Category: newsSource:  mindanaoexaminerRelated NewsJan 26th, 2018

‘No usurpation of authority’

THE Iloilo City Government did not usurp the authority of the Department of Public Works and Highways (DPWH) when it closed a portion of Rizal Street in Jaro district starting Jan. 8, 2018, according to Mayor Jose Espinosa III. In a letter dated Jan. 22, 2018, Espinosa told Engr. Rodney Gustilo, DPWH Iloilo City district […] The post ‘No usurpation of authority’ appeared first on The Daily Guardian......»»

Category: newsSource:  thedailyguardianRelated NewsJan 23rd, 2018

Councilor wants long-term solution to Jaro plaza woes

AN EXASPERATED Iloilo City Councilor R Leone Gerochi asked stakeholders in the city government and Jaro district to once and for all solve the perennial problem on the proper of the plaza during the Candelaria fiesta. “Gina-propose ko nga pungkuan namon (ang problema). Every year gatuhaw ina. So subong pa lang pagkatapos sng pyesta ng […] The post Councilor wants long-term solution to Jaro plaza woes appeared first on The Daily Guardian......»»

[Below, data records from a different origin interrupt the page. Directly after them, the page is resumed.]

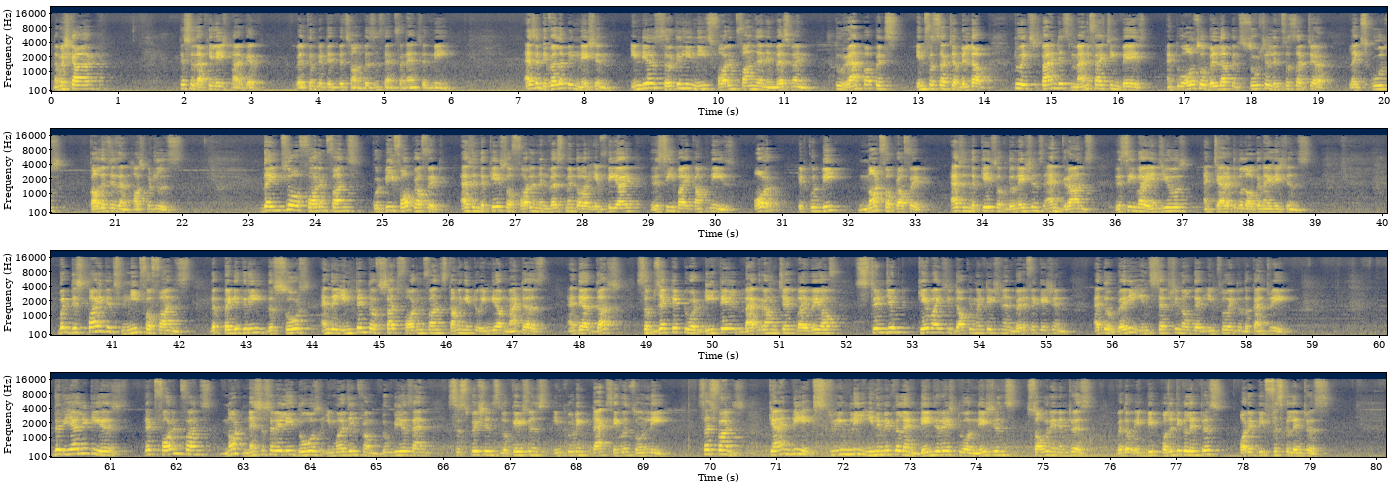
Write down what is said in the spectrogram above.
Namaskar. This is Akhilesh Bhargav. Welcome to Tidbits on Business and Finance with me. As a developing nation, India certainly needs foreign funds and investment to ramp up its infrastructure build up, to expand its manufacturing base, and to also build up its social infrastructure like schools, colleges, and hospitals. The inflow of foreign funds could be for profit as in the case of foreign investment or FDI received by companies, or it could be not for profit, as in the case of donations and grants received by NGOs and charitable organizations. But despite its need for funds, the pedigree, the source, and the intent of such foreign funds coming into India matters, and they are thus subjected to a detailed background check by way of stringent KYC documentation and verification at the very inception of their inflow into the country. The reality is that foreign funds, not necessarily those emerging from dubious and suspicious locations, including tax havens only, such funds can be extremely inimical and dangerous to a nation's sovereign interests, whether it be political interests or it be fiscal interests.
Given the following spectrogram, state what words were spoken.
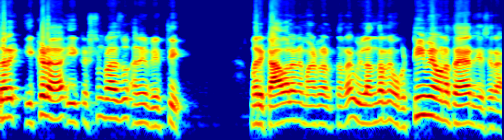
సరే ఇక్కడ ఈ కృష్ణరాజు అనే వ్యక్తి మరి కావాలని మాట్లాడుతున్నారా? వీళ్ళందరినీ ఒక టీం ఏమైనా తయారు చేశారా?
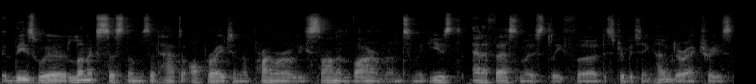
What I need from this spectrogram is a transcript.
these were Linux systems that had to operate in a primarily Sun environment, and we used NFS mostly for distributing home directories,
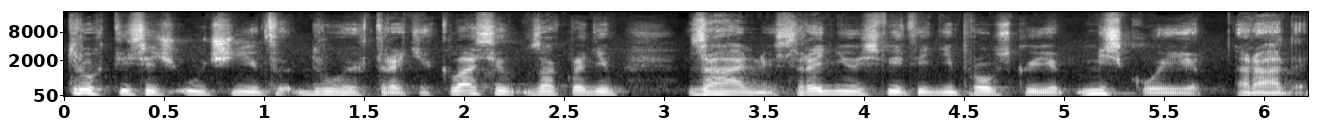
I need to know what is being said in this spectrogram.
трьох тисяч учнів других третіх класів закладів загальної середньої освіти Дніпровської міської ради.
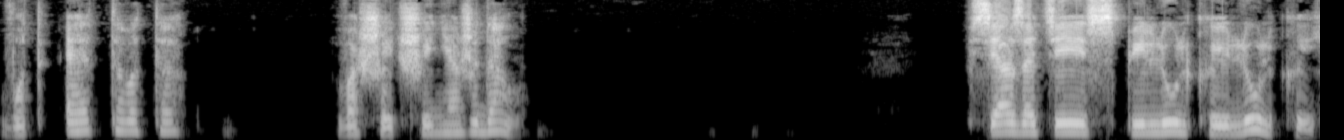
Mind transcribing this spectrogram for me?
Вот этого-то вошедший не ожидал. Вся затея с пилюлькой-люлькой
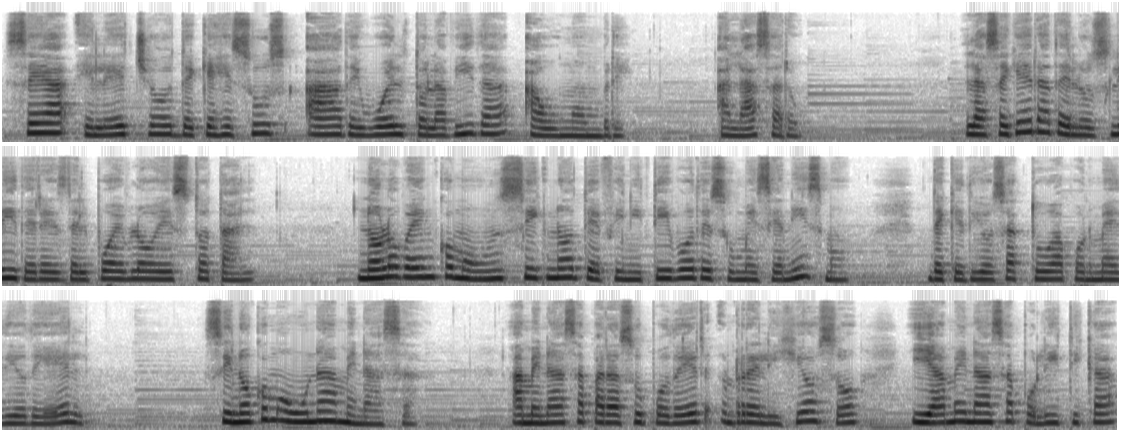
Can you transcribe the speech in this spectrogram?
sea el hecho de que Jesús ha devuelto la vida a un hombre, a Lázaro. La ceguera de los líderes del pueblo es total no lo ven como un signo definitivo de su mesianismo, de que Dios actúa por medio de él, sino como una amenaza, amenaza para su poder religioso y amenaza política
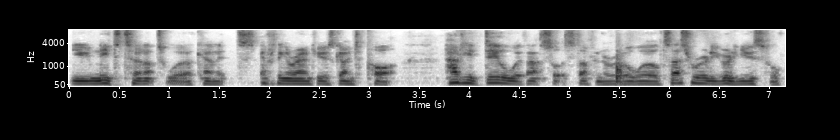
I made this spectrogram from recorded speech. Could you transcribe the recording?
you need to turn up to work and it's everything around you is going to pot? How do you deal with that sort of stuff in the real world? So that's really really useful.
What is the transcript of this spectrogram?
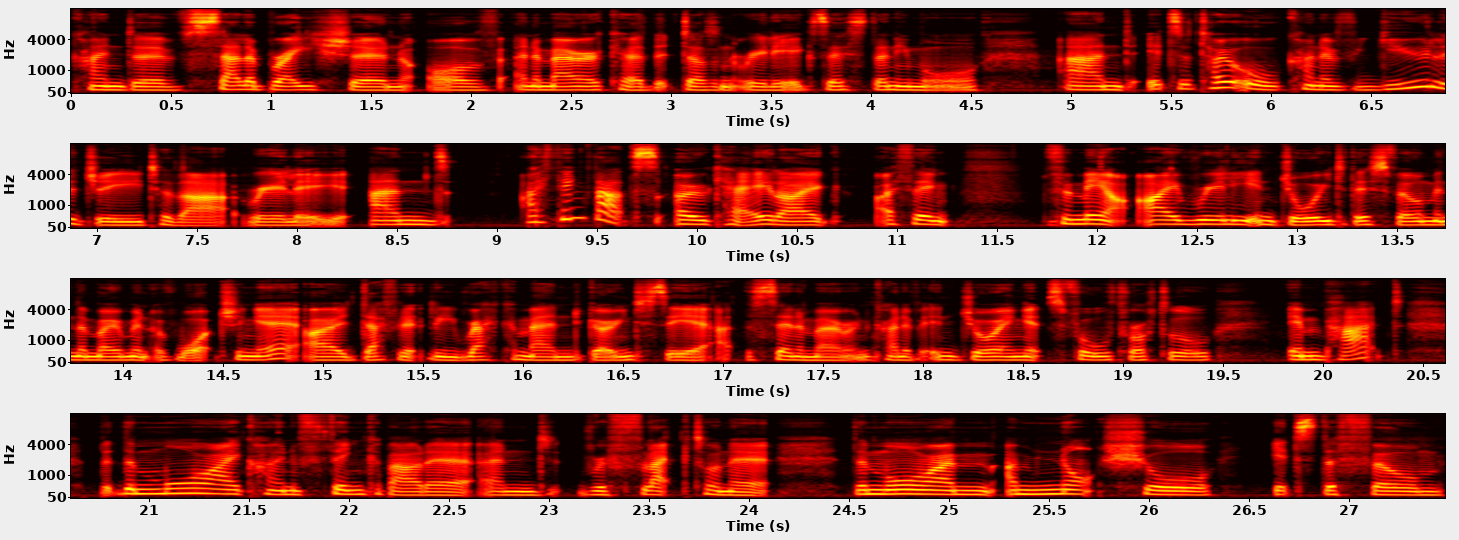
kind of celebration of an America that doesn't really exist anymore. And it's a total kind of eulogy to that, really. And I think that's okay. Like, I think for me, I really enjoyed this film in the moment of watching it. I definitely recommend going to see it at the cinema and kind of enjoying its full throttle impact. But the more I kind of think about it and reflect on it, the more I'm I'm not sure it's the film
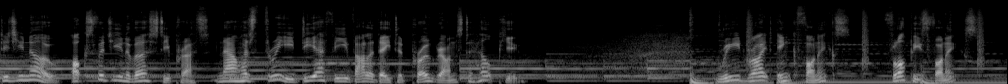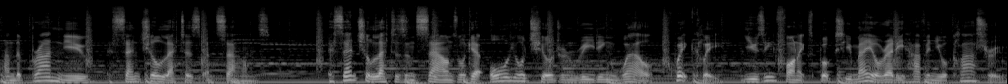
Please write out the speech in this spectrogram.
Did you know Oxford University Press now has three DFE validated programs to help you? Read Write Inc Phonics, Floppy's Phonics, and the brand new Essential Letters and Sounds. Essential Letters and Sounds will get all your children reading well, quickly, using phonics books you may already have in your classroom.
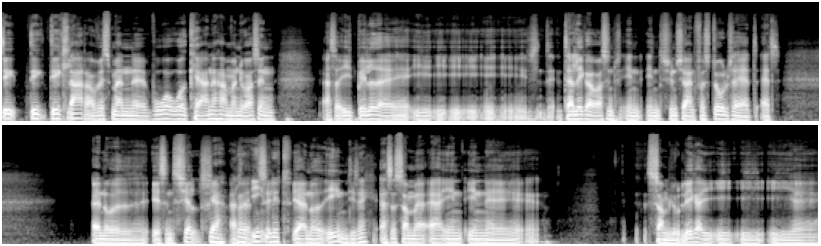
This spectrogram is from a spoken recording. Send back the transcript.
det, det, det er klart, og hvis man øh, bruger ordet kerne, har man jo også en, altså i et billede af, i, i, i, der ligger jo også en, en, en, synes jeg, en forståelse af, at, at, af noget essentielt. Ja, altså, noget egentligt. Ja, noget egentligt, ikke? Altså, som er, er en, en øh, som jo ligger i, i, i, i øh,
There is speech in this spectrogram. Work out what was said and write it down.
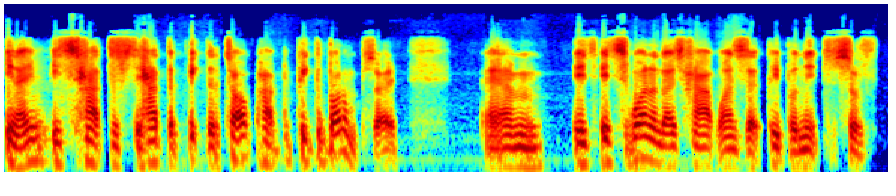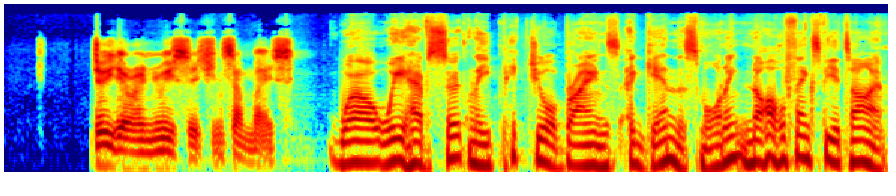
you know it's hard to hard to pick the top, hard to pick the bottom. So um, it's it's one of those hard ones that people need to sort of do their own research in some ways. Well, we have certainly picked your brains again this morning. Noel, thanks for your time.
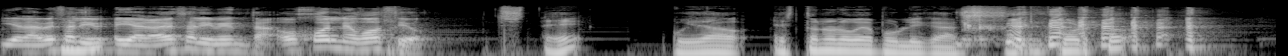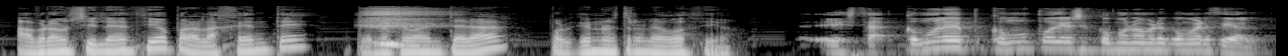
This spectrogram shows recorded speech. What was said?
y a la vez, ali- y a la vez alimenta. Ojo al negocio. Eh, cuidado, esto no lo voy a publicar. Aquí corto. Habrá un silencio para la gente que no se va a enterar porque es nuestro negocio. Está, ¿cómo, le- ¿Cómo podría ser como nombre comercial?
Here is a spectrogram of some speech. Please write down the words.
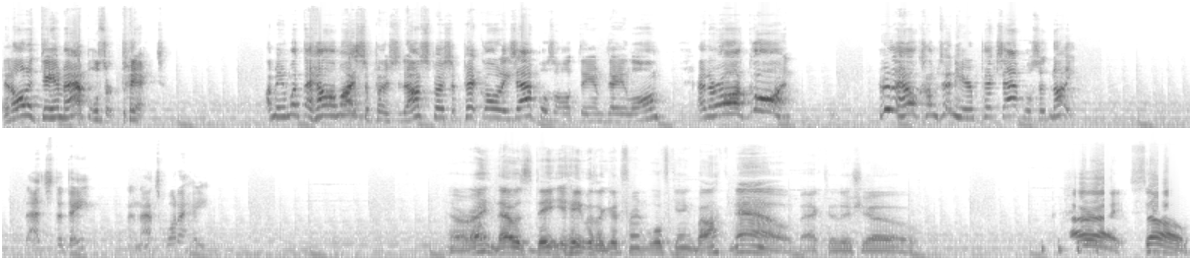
and all the damn apples are picked. I mean, what the hell am I supposed to do? I'm supposed to pick all these apples all damn day long, and they're all gone. Who the hell comes in here and picks apples at night? That's the date, and that's what I hate. All right, that was the date you hate with our good friend Wolfgang Bach. Now back to the show. All right, so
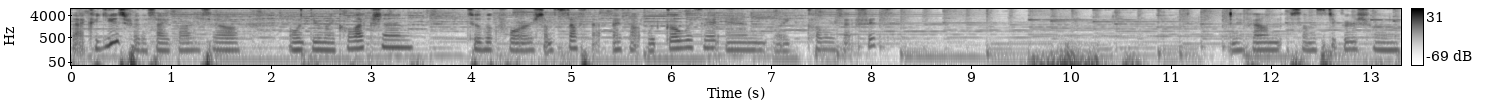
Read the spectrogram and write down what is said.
that I could use for the sidebar. So I went through my collection to look for some stuff that I thought would go with it and like colors that fit. And I found some stickers from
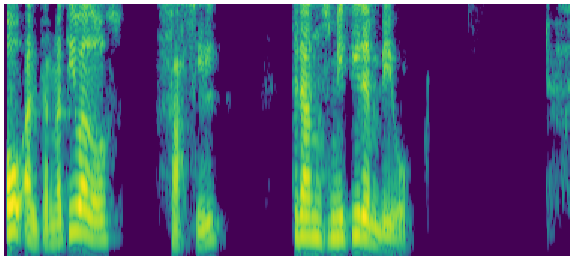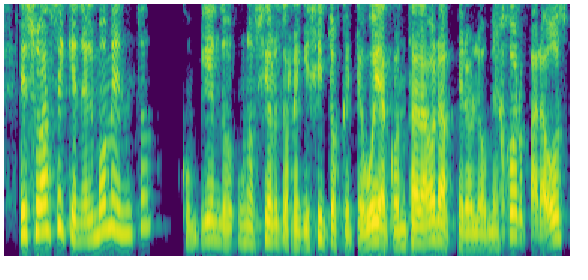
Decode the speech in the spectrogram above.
o alternativa 2, fácil, transmitir en vivo. Eso hace que en el momento, cumpliendo unos ciertos requisitos que te voy a contar ahora, pero lo mejor para vos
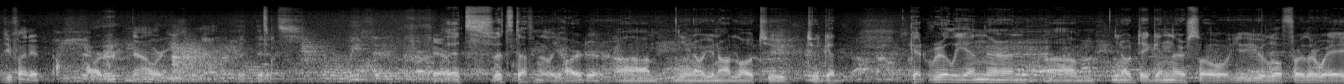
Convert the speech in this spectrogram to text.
Do you find it harder now or easier now? that, that it's It's it's definitely harder. Um, you know, you're not allowed to, to get get really in there and um, you know dig in there. So you, you're a little further away.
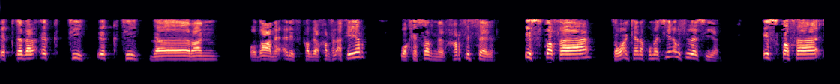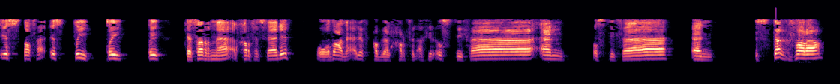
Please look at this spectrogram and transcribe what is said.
اقتدر. اقتي. اقتي دارا وضعنا ألف قبل الحرف الأخير وكسرنا الحرف الثالث. اصطفى سواء كان خماسيا أو ثلاثيا. اصطفى اصطفى اصطي طي طي. كسرنا الحرف الثالث ووضعنا ألف قبل الحرف الأخير. اصطفاء اصطفاء. استغفر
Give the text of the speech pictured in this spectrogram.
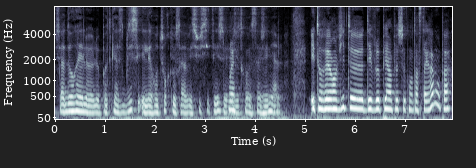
j'ai adoré le, le podcast Bliss et les retours que ça avait suscité. J'ai Ouais. trouvé ça génial. Et t'aurais envie de développer un peu ce compte Instagram ou pas?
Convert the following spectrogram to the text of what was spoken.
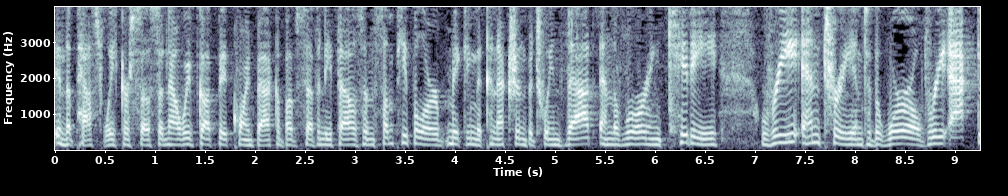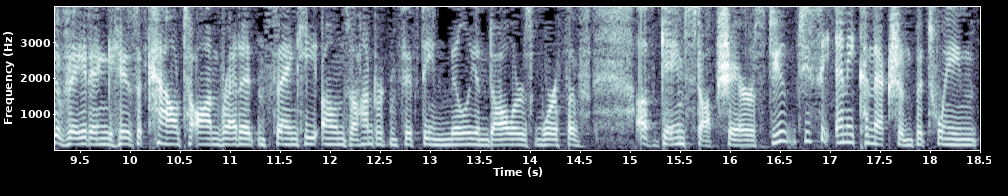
in the past week or so, so now we've got Bitcoin back above 70,000. Some people are making the connection between that and the Roaring Kitty re-entry into the world, reactivating his account on Reddit and saying he owns $115 million worth of, of GameStop shares. Do you, do you see any connection between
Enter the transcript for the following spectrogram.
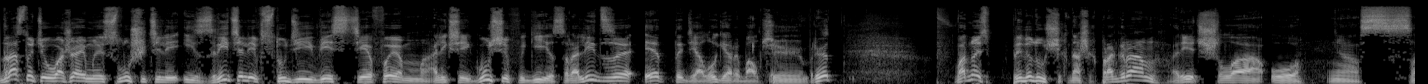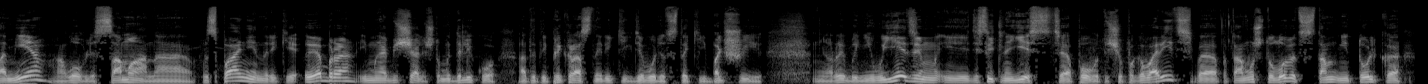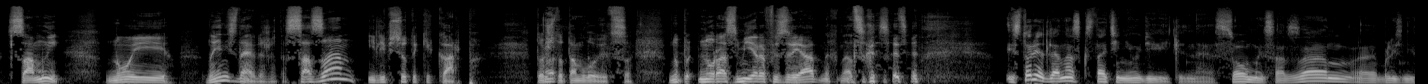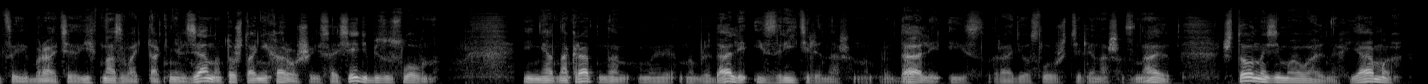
Здравствуйте, уважаемые слушатели и зрители в студии Вести ФМ. Алексей Гусев и Гия Саралидзе. Это «Диалоги о рыбалке». Всем привет. В одной из предыдущих наших программ речь шла о саме, о ловле сама на, в Испании, на реке Эбра. И мы обещали, что мы далеко от этой прекрасной реки, где водятся такие большие рыбы, не уедем. И действительно есть повод еще поговорить, э, потому что ловятся там не только самы, но и, ну я не знаю даже, это сазан или все-таки карп? То, но... что там ловится. Но, ну, но размеров изрядных, надо сказать. История для нас, кстати, неудивительная. Сом и Сазан, э, близнецы и братья, их назвать так нельзя, но то, что они хорошие соседи, безусловно. И неоднократно мы наблюдали, и зрители наши наблюдали, и радиослушатели наши знают, что на зимовальных ямах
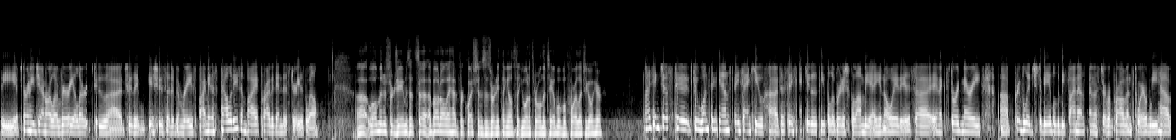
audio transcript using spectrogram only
the Attorney General are very alert to to the issues that have been raised by municipalities and by private industry as well. well, Minister James, that's about all I had for questions. Is there anything else that you want to throw on the table before I let you go here? I think just to, to once again say thank you, uh, to say thank you to the people of British Columbia. You know, it is uh, an extraordinary uh, privilege to be able to be finance minister of a province where we have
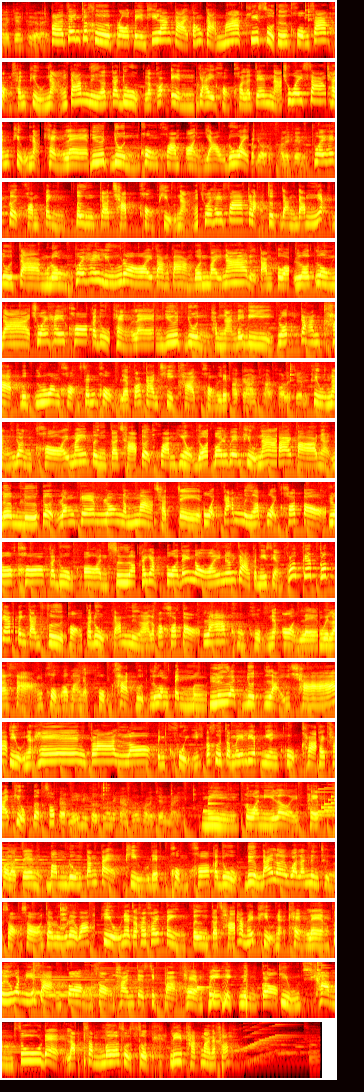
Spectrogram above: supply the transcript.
คอลลาเจนคืออะไร คอลลาเจนก็คือโปรตีนที่ร่างกายต้องการมากที่สุด คือโครงสร้างของชั้นผิวหนัง กล้ามเนื้อกระดูก แล้วก็เอ็นใยของคอลลาเจนนะ ช่วยสร้างชั้นผิวหนังแข็งแรง ยืดหยุ่น คงความอ่อนเยาว์ด้วย ประโยชน์ของคอลลาเจน ช่วยให้เกิดความเต่งตึงกระชับของผิวหนัง ช่วยให้ฝ้ากระจุดด่างดำเนี่ยดูจางลง ช่วยให้ริ้วรอยต่างๆ บนใบหน้าหรือตามตัวลดลงได้ ช่วยให้ข้อกระดูกแข็งแรง ยืดหยุ่นทำงานได้ดี ลดการขาดหลุดร่วงของเส้นผม แล้วก็การฉีกขาดของเล็บ อาการขาดคอลลาเจน ผิวหนังหย่อนคล้อยไม่ตึงกระชับ เกิดความเหี่ยวย่นบริเวณผิวหน้าใต้ตาเนี่ยเริ่มลึกเกิดร่องแก้มร่องน้ำหมากชัดเจน ปวดกล้ามเนื้อปวดข้อต่อโรคข้อกระดูกอ่อนเสื่อมขยับตัวได้น้อย เนื่องจากจะมีเสียงกรอบแกรบกรอบแกรบเป็นการฝืดของกระดูกกล้ามเนื้อแล้วก็ข้อต่อรากของผมเนี่ยอ่อนแรงเวลาสางผมออกมาเนี่ยผมขาดหลุดร่วงเต็มมือ เลือดหยุดไหลช้าผิวเนี่ยแห้งกล้านลอกเป็นขุย ก็คือจะไม่เรียบเนียนกรุขระคล้ายๆ ผิวเปลือกส้ม แบบนี้มีตัวช่วยในการเพิ่มคอลลาเจนไหม มีตัวนี้เลยเพล p คอลลาเจนบำรุงตั้งแต่ผิวเล็บผมข้อกระดูก ดื่มได้เลยวันละ 1-2 ซองจะรู้เลยว่าผิวเนี่ยจะค่อยๆ เต่งตึงกระชับทำให้ผิวเนี่ยแข็งแรง ซื้อวันนี้ 3 กล่อง 2,070 บาทแถมฟรีอีก 1 กล่อง ผิวฉ่ำสู้แดดรับซัมเมอร์สุดๆ รีบทักมานะคะ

Category: newsSource:  thedailyguardianRelated NewsJan 20th, 2018